Thousands of feet of impervious rock exists between the injected water and the groundwater located in freshwater aquifers, making it virtually impossible for any produced water to come into contact with these zones.
The mechanical integrity of SWD wells is also regularly tested, and the pressure in the well is monitored continuously to ensure that all of the disposed water reaches the intended formation.
Strategically located SWD wells can reduce the miles trucks must travel in order to dispose of produced water. Connecting water pipelines from gas wellsites to SWD sites would lessen truck traffic even more dramatically, reducing emissions, traffic noise, traffic congestion and road repairs. This would result in fewer emissions, improved air quality and increased safety in LouisianaEast Texas.
In addition, the mechanical integrity of a SWD well is tested regularly, and the pressure in the well is monitored continuously to ensure that all of the disposed water reaches the injecting formation.
The overwhelming majority of injected fluid is oilfield brine, which is also called produced water. Produced water comes up simultaneously with the production of natural gas. However, small quantities of substances used in the drilling, completion and production operations of a well may be mixed in with the produced water. Some of these materials include small amounts of drilling mud, fracture fluids and well treatment fluids. Also, since the produced water is associated with crude oil and natural gas, small amounts of naturally occurring hydrocarbons may also be found.
For more information about SWD wells, contact the following organizations:
To learn more about the topics on this page, please contact the following organizations:
- Clean Air Technology Hotline
- Code of Federal Regulations
- Environmental Protection Agency
intevras.com | 512-538-2668
- National Response Center Hotline
- Natural Gas Regulations
naturalgas.org | 202-326-9300
- Louisiana Department of Natural Resources
- Railroad Commission of Texas
rrc.state.tx.us | 877-228-5740
- U.S. Department of Energy
eia.doe.gov | 202-586-8800
- U.S. Department of Transportation

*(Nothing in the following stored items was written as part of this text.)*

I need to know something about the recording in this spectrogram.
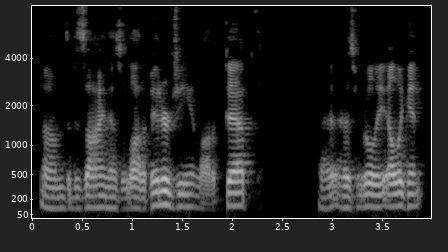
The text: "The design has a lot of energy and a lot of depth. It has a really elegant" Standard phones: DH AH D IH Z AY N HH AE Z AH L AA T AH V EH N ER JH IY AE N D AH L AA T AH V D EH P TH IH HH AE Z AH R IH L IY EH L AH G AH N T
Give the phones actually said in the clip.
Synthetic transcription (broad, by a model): DH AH D IH Z AY N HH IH Z AH L AA T AH V EH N ER JH IY AH L AA T AH V D EH P TH IH Z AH R IH L IY EH L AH G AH N T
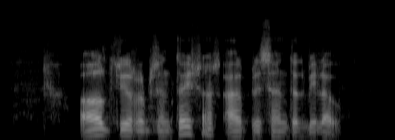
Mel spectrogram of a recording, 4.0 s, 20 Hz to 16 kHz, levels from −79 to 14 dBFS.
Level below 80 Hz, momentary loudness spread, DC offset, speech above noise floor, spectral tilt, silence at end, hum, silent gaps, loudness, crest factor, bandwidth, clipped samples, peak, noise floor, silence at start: -78 dBFS; 22 LU; under 0.1%; 22 dB; -4 dB/octave; 0.55 s; none; none; -35 LUFS; 22 dB; 10 kHz; under 0.1%; -16 dBFS; -57 dBFS; 0.4 s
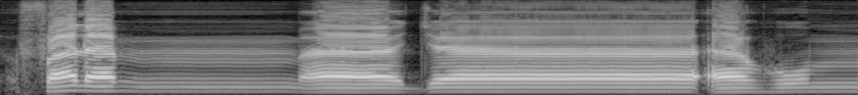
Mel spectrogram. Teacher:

dot.gov | 202-366-4000
- U.S. Government Printing Office
1“Hydraulic fracturing considerations for natural gas wells of the Marcellus Shale” Arthur, Bohm, et al presented to Groundwater Protection Council, September 2008. pg 15